Bravo, S., Kunst, C., Grau, R., Arvaóz, E. Fire-rainfall relationships in Argentine Chaco savannas. Journal of Arid Environments, 74(10), 1319-1323.

Chaput, C. (2010). Rhetorical circulation in late capitalism: Neoliberalism and the overdetermination of affective energy. Philosophy & Rhetoric, 43(1), 1-25.

Circulation. (n.d.) In Oxford English Dictionary online. Retrieved from http://dictionary.oed.com

Circul. (n.d.) In Oxford English Dictionary online. Retrieved from http://dictionary.oed.com

Finnegan, C.A. (2003). Picturing poverty: Print culture and FSA photographs. Washington and London: Smithsonian Books.

Finnegan, C.A. & Kang, J. (2004). ‘Sighting’ the public: Iconoclasm and public sphere theory. Quarterly Journal of Speech, 90(4), 377-402.

Fuchs, C. (2010). Grounding critical communication studies: An inquiry into the communication theory of Karl Marx. Journal of Communication Inquiry, 34(1), 15-41.

Hänninen, V. (2004). A model of narrative circulation. Narrative Inquiry, 14(1), 69-85.

Lacy, S. & Martin, H.J. (2004). Competition, circulation, and advertising. Newspaper Research Journal, 25(1), 18-39.

Olson, L.C. (2009). Pictorial representations of British America resisting rape: Rhetorical re-circulation of a print series portraying the Boston port bill of 1774. Rhetoric & Public Affairs, 12(1), 1-35.

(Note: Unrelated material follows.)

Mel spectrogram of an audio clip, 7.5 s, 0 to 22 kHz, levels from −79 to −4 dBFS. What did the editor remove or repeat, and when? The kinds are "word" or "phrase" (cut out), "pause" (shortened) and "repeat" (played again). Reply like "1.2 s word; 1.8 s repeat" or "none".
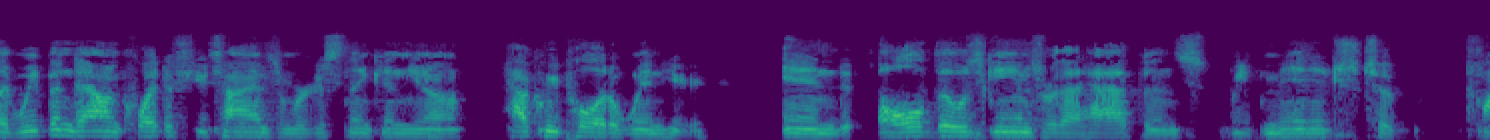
4.3 s pause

Varol, E., Akcay, S., Icli, A., Yucel, H., Ozkan, E., Erdogan, D., Ozaydin, M. (2010). Mean platelet volume in patients with prehypertension and hypertension. Clinical Hemorheology & Microcirculation, 45(1), 67-72.